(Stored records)
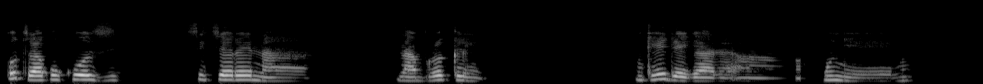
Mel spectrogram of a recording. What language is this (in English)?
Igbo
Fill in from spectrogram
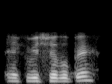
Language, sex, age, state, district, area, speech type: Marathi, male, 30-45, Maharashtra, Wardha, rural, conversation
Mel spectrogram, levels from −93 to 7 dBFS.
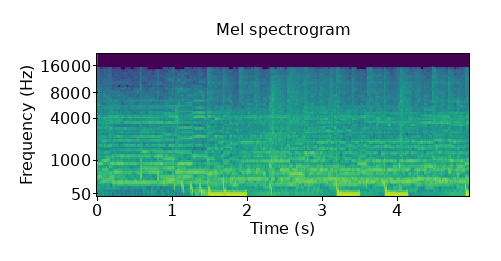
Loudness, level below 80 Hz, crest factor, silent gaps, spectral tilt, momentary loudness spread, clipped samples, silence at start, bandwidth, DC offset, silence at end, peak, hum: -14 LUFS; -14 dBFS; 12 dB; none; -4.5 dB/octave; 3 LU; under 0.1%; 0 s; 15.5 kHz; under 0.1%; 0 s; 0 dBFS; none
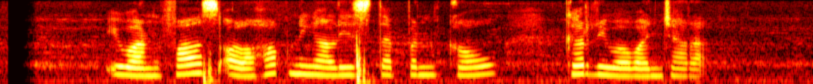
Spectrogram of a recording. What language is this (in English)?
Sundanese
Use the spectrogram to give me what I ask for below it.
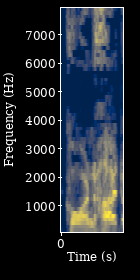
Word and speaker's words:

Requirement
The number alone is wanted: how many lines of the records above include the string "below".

Task response
2